Simon Jones, Performance Director, Australian Cycling Team: “This partnership with Argon 18 is really exciting for the Australian Cycling Team, and fits perfectly with our stated direction and ambition for ongoing world-class success in the future. We felt as a team we needed to seek new and innovative technology solutions.
“We conducted a thorough worldwide search and carefully considered our options. We knew this was a big decision and we gave it a massive amount of thought and research. We’re taking a broader approach to how we produce results and Argon 18 are our partner.

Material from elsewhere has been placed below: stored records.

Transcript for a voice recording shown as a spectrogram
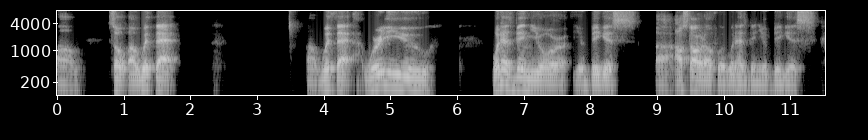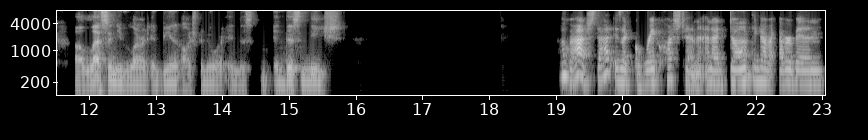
Um, so uh, with that, uh, with that, where do you, what has been your your biggest? Uh, I'll start off with what has been your biggest uh, lesson you've learned in being an entrepreneur in this in this niche. Oh gosh, that is a great question. And I don't think I've ever been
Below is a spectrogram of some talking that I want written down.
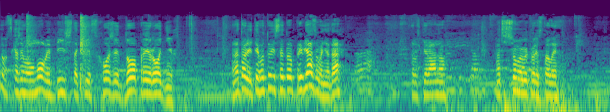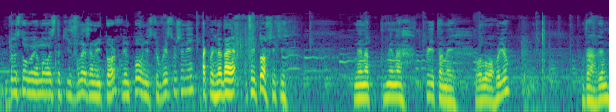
Ну, скажімо, умови більш такі схожі до природних. Анатолій, ти готуєшся до прив'язування, так? Да? Трошки рано. Значить, що ми використали? Використовуємо ось такий злежений торф, він повністю висушений. Так виглядає цей торф, який не, на, не напитаний вологою. Да, він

This is more than ‘just the bikes’; this is partnership with shared goals.”
For Argon 18, it’s an opportunity to join with one of the powerhouses of global cycling and work in a truly collaborative manner towards a shared and stated goal: Olympic success.
Martin Faubert, R&D Director, Argon 18: “Our partnership with Cycling Australia for Tokyo 2020 will see us fully utilise Argon 18’s engineering prowess and cutting-edge technical expertise. Working in collaboration with Cycling Australia our goals are precise, and we target nothing less than the fastest bike in the world. We’re already hard at work with their engineers and mechanics and we want to bring home Olympic gold as much as they do.”
Gervais Rioux, CEO & Founder Argon 18: “We’re totally thrilled that Cycling Australia have partnered with the team here at Argon 18. Even though track cycling is a niche market in the cycling industry, we at Argon 18 think it is important that we establish ourselves as the leader in the sport, with the best products and be number one in track cycling. Partnering with a clearly results driven team will allow us to bring new technology and our deeper aerodynamic knowledge to future products. Look for some surprising results in Tokyo 2020.”
The first bikes have been delivered to the Australian Cycling Team’s headquarters in Adelaide with a complete roll out in the coming months.